March 30, 2017
Mohammed Ali Jinnah Memorial Mosque, St. Joseph, Trinidad and Tobago, Source: Wiki Commons
According to the National Center for Policy Analysis the growth of Islamic extremism in Latin America is a major security threat to the US
(WASHINGTON, DC) Growing Islamic extremism in Latin America constitutes a “major security threat” to the United States, according to an analysis published this month by the National Center for Policy Analysis.
“The threat from Islamic extremists in Latin America remains an overlooked aspect of U.S. national security strategy,” NCPA senior fellow David Grantham argued.
Grantham noted that “Saudi Arabia has invested millions to construct mosques and cultural centers in South America and Central America that expand the reach of its rigid version of Islam, known as Wahhabism.”
“The international spread of Saudi dogma, which the State Department’s first special representative to Muslim communities worldwide, Farah Pandith, called ‘insidious,’ has laid the foundation for likeminded radicals to thrive in other areas of Latin America,” he explained.
Later in the brief, Grantham noted that the “threats to U.S. security in the Greater Caribbean region are even more alarming in Trinidad and Tobago.
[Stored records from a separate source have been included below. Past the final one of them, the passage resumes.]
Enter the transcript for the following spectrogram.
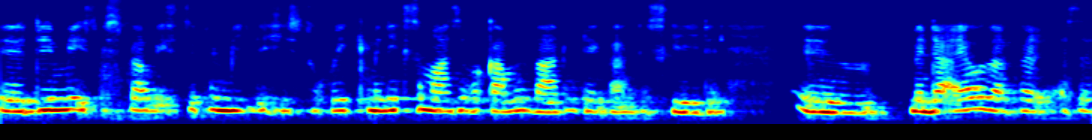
Øh, det er mest, vi spørger mest til familiehistorik, men ikke så meget til, hvor gammel var du dengang det skete. Øhm, men der er jo i hvert fald, altså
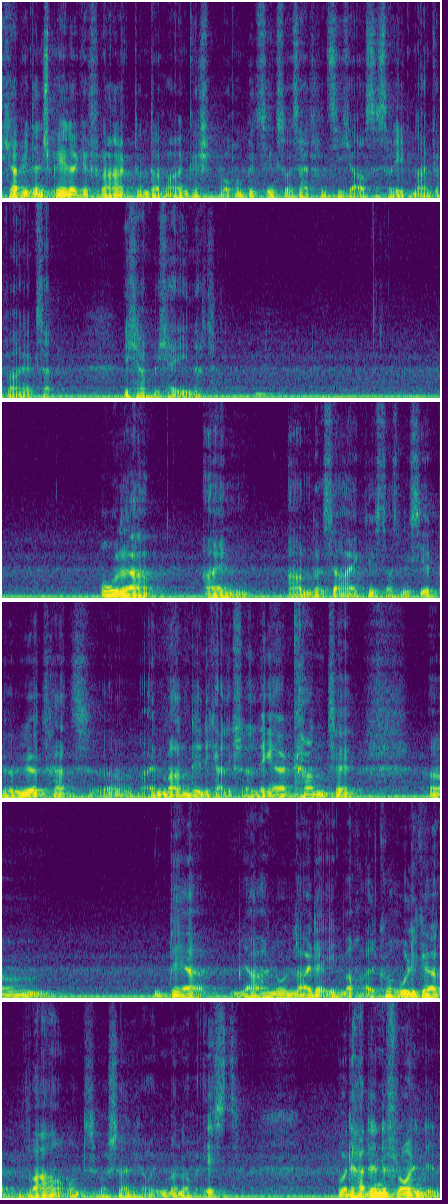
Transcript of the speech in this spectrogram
Ich habe ihn dann später gefragt und darauf angesprochen, beziehungsweise hat von sich aus das Reden angefangen. Er hat gesagt, ich habe mich erinnert. Oder ein anderes Ereignis, das mich sehr berührt hat. Äh, ein Mann, den ich eigentlich schon länger kannte, ähm, der ja nun leider eben auch Alkoholiker war und wahrscheinlich auch immer noch ist. Aber der hatte eine Freundin.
The small island nation off the coast of Venezuela, once the target of an overthrow by Islamic militants, has also become a breeding ground for ISIS — 70 of the 100 Latin Americans known to have joined ISIS originated from the small country.”
The ease of mobility Islamic extremists have in Latin America is also cause for concern.
Perhaps the greatest Islamic extremist threat in Latin America, though, is the Islamic Republic of Iran, which Grantham said could potentially strike the US from Latin America as a retaliatory act.